Time has slightly dulled the power of Violator. What once enchanted me fairly strongly now has considerably less impact. It's definitely a groundbreaking album of sorts: it bridged the gap and allowed the transition between how synthpop mostly sounded in the 80s and subsequently from the 90s onward, very much an important link in the progression of the style. However, it seems its offspring have bettered it - artists and albums that took the lessons that Violator introduced and then honed them. Being exposed to much more music between when I first heard Violator and now, Violator comes off as a bit... I don't know, ordinary? It's the archetypical moody synthpop album, a great example of the style but at the same time something that now sounds a lot like a lot of other albums simply because of its influence.

It is still, of course, a great album. The most important highlight is naturally "Enjoy the Silence", which I wouldn't hesitate calling one of my favourite songs. It's a boldly majestic pop song that manages the rare feat of sounding larger than life with its sheer presence, rather than via productional tricks. It's a song that never loses its hair-raising power. The singles in general are among Violator's strongest feats, especially "World in My Eyes", and out of the album cuts there's the semi-classic "Waiting for the Night" that demonstrates Depeche Mode's more tender side perfectly. By the end Violator starts to veer off the path, and its achilles heel of a somewhat unsatisfactory ending is the one point where the album's charm has really began to lose its shine over the years: "Blue Dress" and "Clean" give the album an ending that fizzles down rather unremarkably rather than being something that would really seal the album's place as a classic.

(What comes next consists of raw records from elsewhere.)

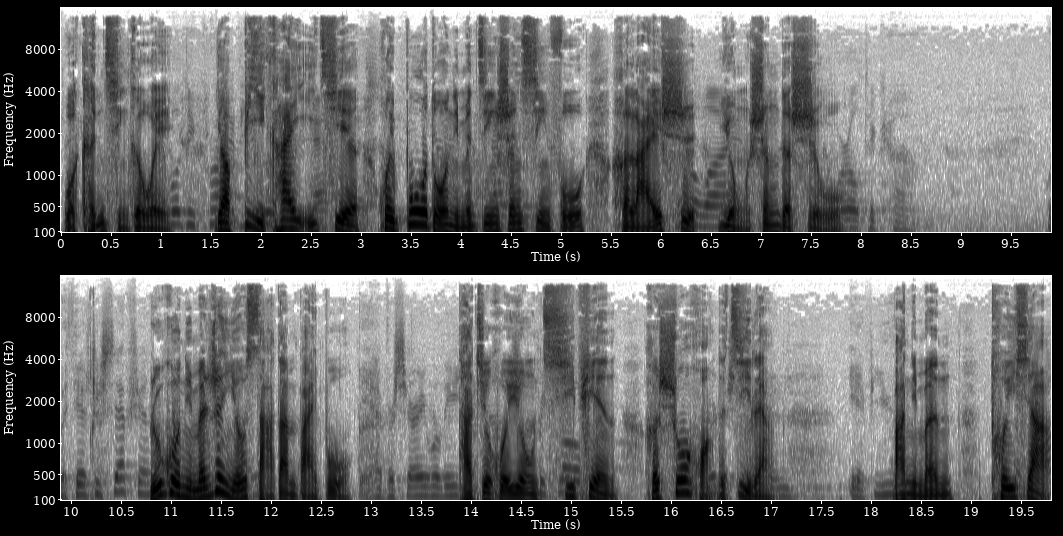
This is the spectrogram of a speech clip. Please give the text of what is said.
我恳请各位要避开一切会剥夺你们今生幸福和来世永生的事物。如果你们任由撒旦摆布，他就会用欺骗和说谎的伎俩，把你们推下。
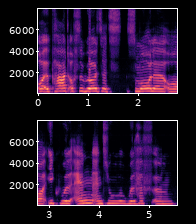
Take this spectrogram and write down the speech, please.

Depeche Mode have always been a band that for me is an enjoyable acquaintance rather than one I'd follow with intense interest: I tend to get addicted to their works for about a week every once in a blue moon and then promptly forget and ignore them for the rest of the time, until they make their semi-random resurfacing again. Violator, which once stood as a more special album, has over time joined the rest of the band's discography (that I've heard) in terms of what it is - a great, highly enjoyable album that nonetheless never makes such an engaging impression that I'd go over my way to praise it or hold it with any further importance than anything else the group's done. It has its classic reputation among the general music fanatic public, but for me it's just A Typically Good Depeche Mode Album.

By: FlintGF

A1 World In My Eyes
A2 Sweetest Perfection
A3 Personal Jesus
A4 Halo
A5 Waiting For The Night
B1 Enjoy The Silence
B2 Policy Of Truth
B3 Blue Dress
B4 Clean

Catalogue Number: 88985336751

Record Label: Mute Records / Sony